Meanwhile the local hotel industry is also suffering. In June 2020, the hotel occupancy in Rhode Island was at only 40.2 percent compared to 75.3 percent in June 2019, and with the loss in events and conventions, occupancy is expected to further plummet.
What if we all made an effort to help out our local restaurant and hotel scene? Maybe you could go out to dinner at a favorite restaurant and book a staycation at a Rhode Island hotel to help keep our local economy afloat? We’ve all been through a lot, and a chance to relax and recharge at a local hotel may be just what the doctor ordered. Parents might even consider a one-nighter to relax and recharge after a few crazy months with remote learning and summer exhaustion with energetic kiddos. Or maybe mom deserves a night to herself to finally get a good night’s sleep after taking care of everyone for so long? If you have the means to do it, you deserve it. I am a fan of the momcation.
Hotels are making every effort to implement “Stay Safe” cleaning and safety protocols. They are working in accordance with guidelines from the Centers for Disease Control and Prevention (CDC). “The hotel industry in Rhode Island is a supporter of the ‘Safe Stay’ initiative and we are implementing these new safety and cleaning protocols to ensure our guests feel comfortable and safe while staying at one of our hotels,” says Venturini.
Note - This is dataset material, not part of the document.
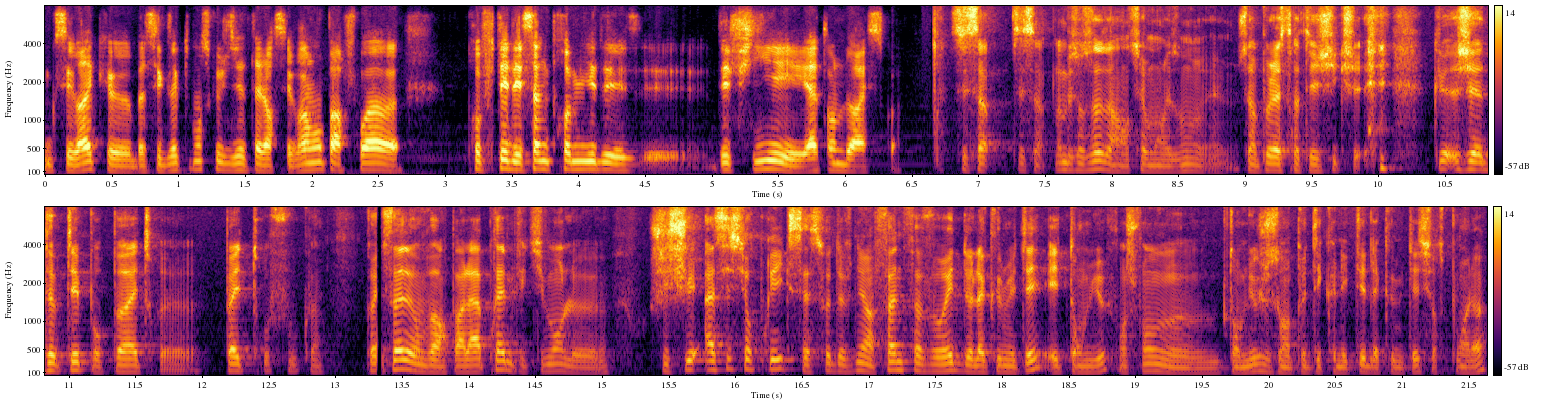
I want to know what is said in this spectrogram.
Donc c'est vrai que bah, c'est exactement ce que je disais tout à l'heure. C'est vraiment parfois euh, profiter des cinq premiers dé- dé- défis et attendre le reste. C'est ça, c'est ça. Non mais sur ça t'as entièrement raison. C'est un peu la stratégie que j'ai adoptée pour pas pas être trop fou quoi. Encore une fois on va en reparler après mais effectivement le je suis assez surpris que ça soit devenu un fan favorite de la communauté et tant mieux franchement euh, tant mieux que je sois un peu déconnecté de la communauté sur ce point-là.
Vacations away may be put on hold. But if you’re not going to spend that money traveling afar, why not book a staycation and put your extra dollars into your neighbors’ pockets while supporting small businesses and hotels for the good of Rhode Island.